On the Horizon
Volanesorsen / Waylivra
In February 2019 the European Medicines Agency licenced Waylivra / Volanesorsen in Europe as “an adjunct to diet in adult patients with genetically confirmed familial chylomicronaemia syndrome (FCS) and at high risk for pancreatitis in whom response to diet and triglyceride lowering therapy has been inadequate”.
You can read more about the EMA’s decision here.
To decide whether the medicine will be made available to patients the National Institute of Health and Care Excellence (NICE) will be meeting later this year (2019).
ApoC-11 mimetic peptide*
This is a drug being developed for people with ApoC-11 deficiency, but as a cofactor for LPL there is a question whether it would potentiate LPL in other populations. Infusion of ApoC-11 potentiates has been given either via fresh frozen plasma or by therapuetic plasma exchange. It can substantially lower triglycerides to prevent pancreatitis.
Diacylglycerol O-acyltranferase (DGAT) mediates triglyceride synthesis. DGAT is expressed in the gut, liver and adipose and there are two forms: DGAT1 and DGAT2.
Pradisgastat (DGAT1 inhibitor)*
There has been an open-label, crossover study of six patients with FCS who were given 3 fixed-dose sequences over 21 days. At the higher doses trigylcerides were lowered by up to 70%. The medicine is given orally. Pradisgastat is made by Novartis. You can read an abstract about it here.
Microsomal triglyceride transfer protein (MTP) is a protein that assembles the various lipoprotein components, such as lomitapide (Juxtapid, Aegerion), currently approved for patients with homozygous familial hypercholesterolaemia. Small case reports have shown that it may reduce triglcerides in patients with FCS. However, side effects include nausea, vomitting and diarrhea.
Glybera (Alipogene Tiparvovec)
STOP PRESS: uniQure, the company that developed Glybera has made the decision not to pursue the renewal of its marketing authorization in Europe when it is scheduled to expire in October 25th 2017. That effectively means that the product will no longer be available commercially after that time. Please see the press release for further details.

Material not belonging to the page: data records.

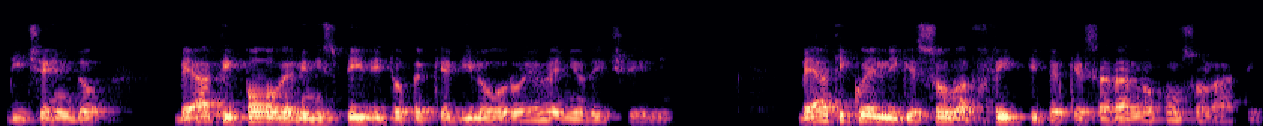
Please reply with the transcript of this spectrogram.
dicendo, Beati i poveri in spirito perché di loro è il regno dei cieli. Beati quelli che sono afflitti perché saranno consolati.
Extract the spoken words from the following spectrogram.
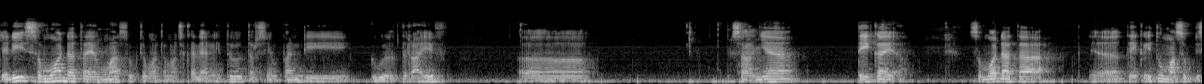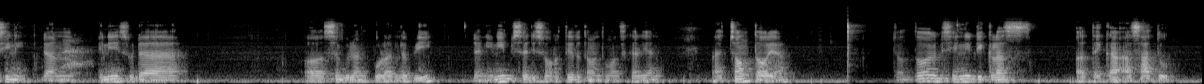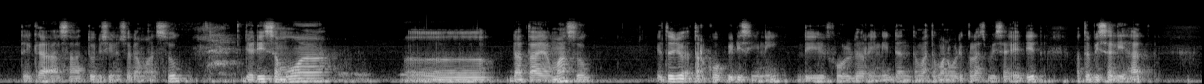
Jadi semua data yang masuk teman-teman sekalian itu tersimpan di Google Drive. Uh, misalnya TK ya. Semua data ya, TK itu masuk di sini dan ini sudah uh, 9 bulan lebih dan ini bisa disortir teman-teman sekalian. Nah, contoh ya. Contoh di sini di kelas uh, TK A1. TK A1 di sini sudah masuk. Jadi semua uh, data yang masuk itu juga tercopy di sini di folder ini dan teman-teman di kelas bisa edit atau bisa lihat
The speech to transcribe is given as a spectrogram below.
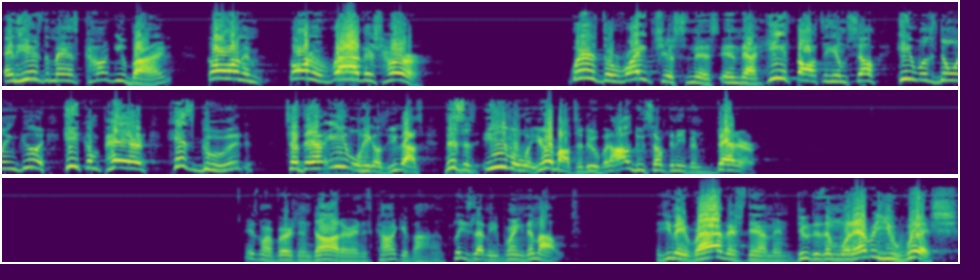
And here's the man's concubine. Go on and, go on and ravish her. Where's the righteousness in that? He thought to himself he was doing good. He compared his good to their evil. He goes, you guys, this is evil what you're about to do, but I'll do something even better. Here's my virgin daughter and his concubine. Please let me bring them out. That you may ravish them and do to them whatever you wish.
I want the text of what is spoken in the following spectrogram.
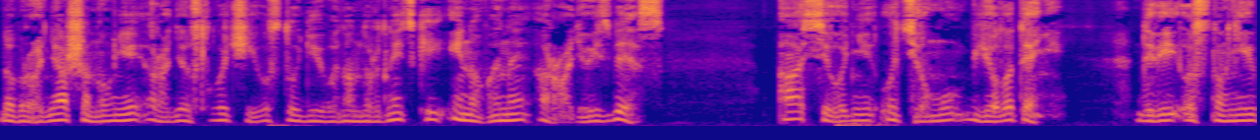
Доброго дня, шановні радіослухачі у студії Івана Норницький і новини Радіо СБС. А сьогодні у цьому бюлетені дві основні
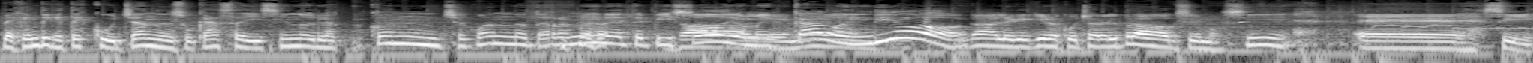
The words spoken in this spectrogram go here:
La gente que está escuchando en su casa diciendo la concha, ¿cuándo termina este episodio? Dale, Me cago man. en Dios. Dale, que quiero escuchar el próximo. Sí. Eh, sí,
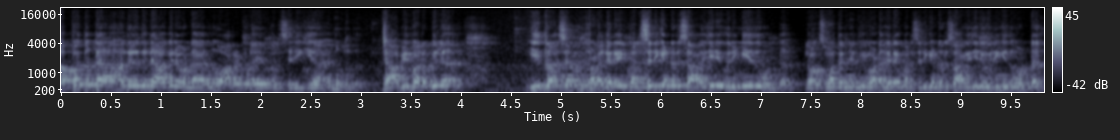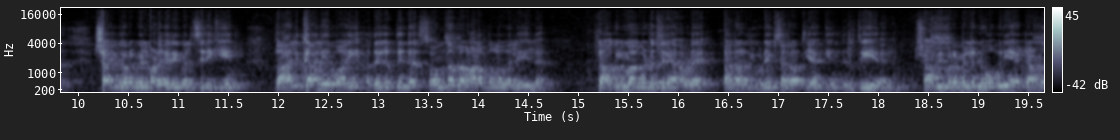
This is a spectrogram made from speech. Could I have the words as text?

Glybera was the first gene therapy to be authorised for use in Europe. (there is a gene therapy used in throat cancer in China). As an innovative medicine for an ultra-rare population the therapy had a difficult pathway to authorisation. You can read about it here.
Glybera was authorised under ‘exceptional circumstances’. the European Medicines Agency decided ‘that the benefits of the medicine outweigh its risks in patients with severe or multiple pancreatitis attacks, a subgroup of severely affected patients with a high unmet medical need. The data examined indicated a reduction in the number of pancreatitis attacks which could be of benefit to these patients.’
Under the terms of the authorisation, the company was required to provide further study data as well as data from a registry to be set up to monitor outcomes in patients treated with Glybera.
* information taken from a National Lipid Association scientific Session, Philadelphia May 18-21 2017. You can read the report here.